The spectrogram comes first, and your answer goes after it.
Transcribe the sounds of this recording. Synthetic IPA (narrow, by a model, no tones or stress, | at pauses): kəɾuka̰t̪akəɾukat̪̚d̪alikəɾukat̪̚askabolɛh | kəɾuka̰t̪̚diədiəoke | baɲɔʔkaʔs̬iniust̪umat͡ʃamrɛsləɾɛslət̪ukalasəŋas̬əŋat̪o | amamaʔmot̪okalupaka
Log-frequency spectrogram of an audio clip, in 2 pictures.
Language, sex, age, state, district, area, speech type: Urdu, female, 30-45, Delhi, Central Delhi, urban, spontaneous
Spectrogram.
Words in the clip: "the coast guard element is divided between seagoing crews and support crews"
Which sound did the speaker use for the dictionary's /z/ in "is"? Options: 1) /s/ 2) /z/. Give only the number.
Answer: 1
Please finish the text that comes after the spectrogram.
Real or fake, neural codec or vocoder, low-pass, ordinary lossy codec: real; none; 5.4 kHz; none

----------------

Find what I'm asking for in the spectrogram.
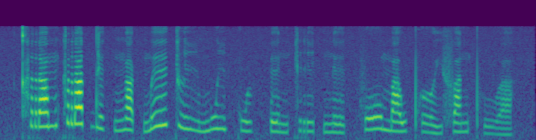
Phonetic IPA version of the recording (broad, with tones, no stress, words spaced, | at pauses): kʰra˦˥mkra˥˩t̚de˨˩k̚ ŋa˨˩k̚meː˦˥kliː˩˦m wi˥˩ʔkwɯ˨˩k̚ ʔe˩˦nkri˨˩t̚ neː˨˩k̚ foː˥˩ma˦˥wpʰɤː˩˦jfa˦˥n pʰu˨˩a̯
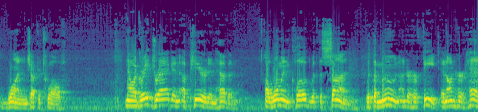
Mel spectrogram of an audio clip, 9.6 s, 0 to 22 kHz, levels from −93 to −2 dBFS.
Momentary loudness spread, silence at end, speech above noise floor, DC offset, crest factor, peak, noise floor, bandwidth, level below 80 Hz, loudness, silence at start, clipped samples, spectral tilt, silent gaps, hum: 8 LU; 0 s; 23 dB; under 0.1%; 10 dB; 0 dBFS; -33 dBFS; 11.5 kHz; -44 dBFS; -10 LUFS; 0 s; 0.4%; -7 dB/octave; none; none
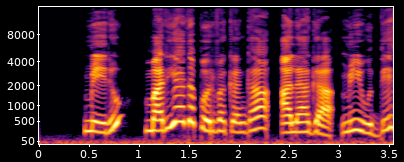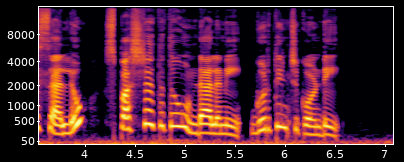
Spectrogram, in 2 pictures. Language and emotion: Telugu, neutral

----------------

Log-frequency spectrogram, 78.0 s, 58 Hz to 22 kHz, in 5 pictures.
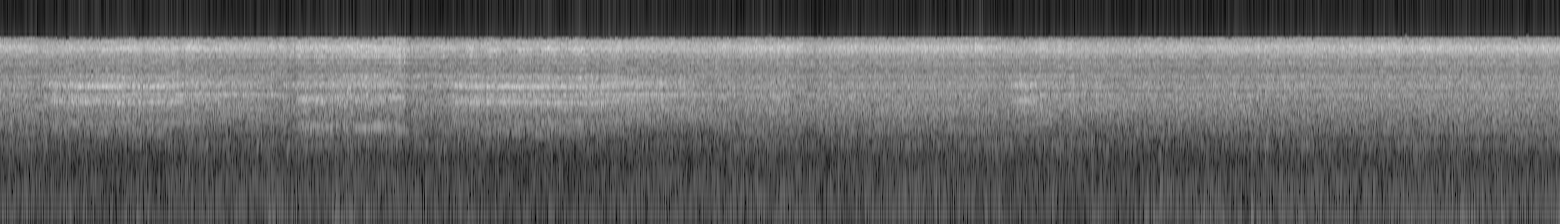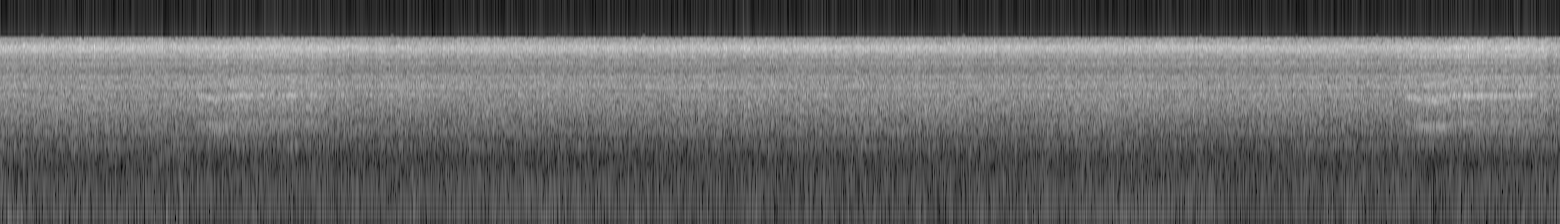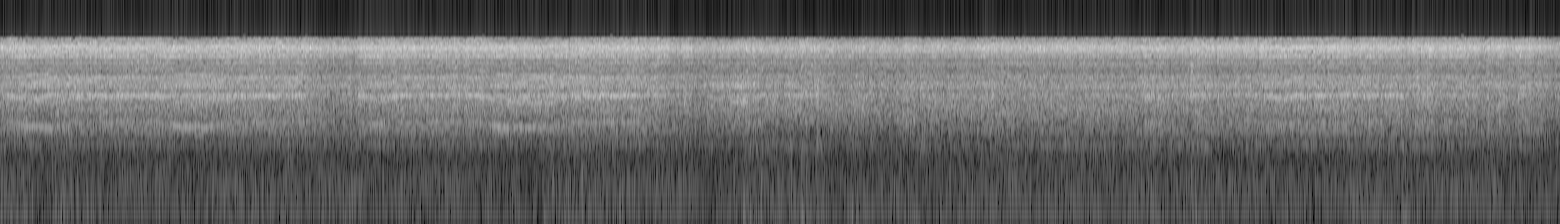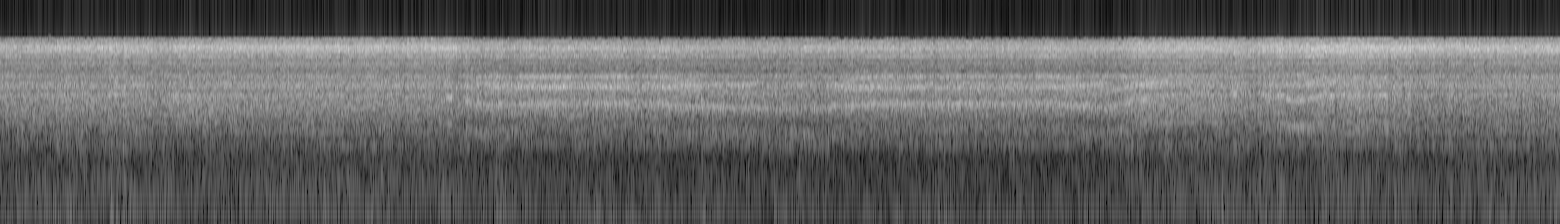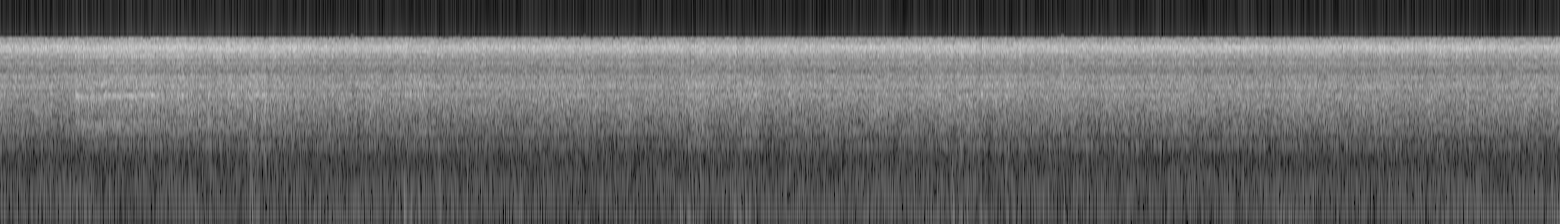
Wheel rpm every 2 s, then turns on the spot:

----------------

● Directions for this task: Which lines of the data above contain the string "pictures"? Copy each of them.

● Response below:
Log-frequency spectrogram of an audio clip, in 2 pictures.
Spectrogram, in 2 pictures. Language and emotion: Telugu, neutral
Log-frequency spectrogram, 78.0 s, 58 Hz to 22 kHz, in 5 pictures.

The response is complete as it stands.